Now that you've created the public/private key pair, you'll want to use an authentication agent to load the key for your SSH sessions.
Now you can launch the agent and then load your key (the program defaults to your icon tray once launched):
The agent has no keys loaded by default (this can be changed with a launch flag on the .exe of pageant...will show how later)
Now hit "Add Key" and browse to the location where you stored the private key that you generated at the beginning and then add it.
Linux and Mac Users
On Linux and Mac, the preinstalled OpenSSH package includes an authentication agent, so no additional configuration is necessary.
Launching an SSH session (with Putty)
Download PuTTY (32-bit): https://the.earth.li/~sgtatham/putty/latest/w32/putty.exe
Download PuTTY (64-bit): https://the.earth.li/~sgtatham/putty/latest/w64/putty.exe
Now that you have your authentication agent setup, you can attempt to SSH into your target.

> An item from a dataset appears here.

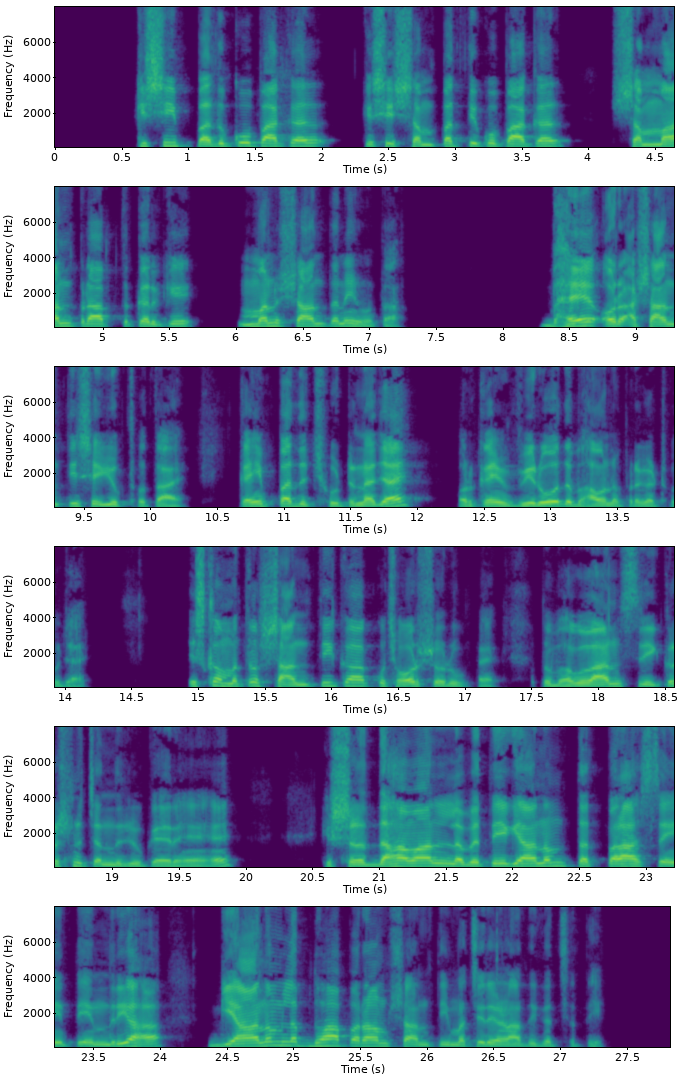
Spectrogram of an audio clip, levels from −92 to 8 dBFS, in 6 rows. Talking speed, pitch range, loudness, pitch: 135 wpm, 115-155 Hz, -17 LUFS, 135 Hz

Windows users need an SSH agent to do this (PUTTY, SecureCRT, SuperPUTTY...it's up to you. I'll use PUTTY for this demo):
PUTTY won't have any "Saved Sessions" to start with (those are some of my personal ones).
You can see multiple radio buttons that serve different connection types (we'll be using SSH here).
Go ahead and enter either the DNS name or direct IP of the server you want to get into.
Then expand the "SSH" tab on the left and the click on the "Auth" option:
Here you can set an option called "Agent forwarding".
This is used when you SSH into a jump box or something along those lines and you want to use the same key pair for each SSH session (PUTTY will just automatically forward the key when you SSH into the other target)
The option for manually entering a private key is only used when you don't have access to an authentication agent.
Now go ahead and hit "Open" to start your SSH session and you should be present with the logon screen for whatever server you logged into (if not, you did something wrong...go through the steps again)
This shows a successful attempt by my user account "ajoda" to log into one of my VM's at home using the public/private key pair "home-jbn-ubtu1".
Boom! You're done. Now you can do this for any server that you need SSH access too.
If you want to save the session so you never have to do this again....just right click on the top of the PUTTY window and hit "change settings".
This will take you to this page:
Enter the name you want for the session and then hit save.
Now when you start PUTTY, you'll see the session in the "Saved sessions" window and you can double-click to launch it right away (as long as you have your private key loaded into your auth agent).
You can also follow the link below to have pageant start on boot and automatically load your key pairs:
This tutorial is pretty straightforward so I'll just leave it at that.
Linux and Mac Users
The preinstalled OpenSSH package can be used to make SSH connections to servers. The command follows this general format:
ssh USER_NAME@SERVER_NAME -p PORT
|USER_NAME||Your username on the server|
|SERVER_NAME||The full DNS name or IP address of the server|
|PORT||The port that the SSH service is listening on|
The following is an example of connecting to cuore-fs21 as the user adamm:
From this point onward, all commands executed will be on the instance you are connected to. To disconnect, simply type "exit".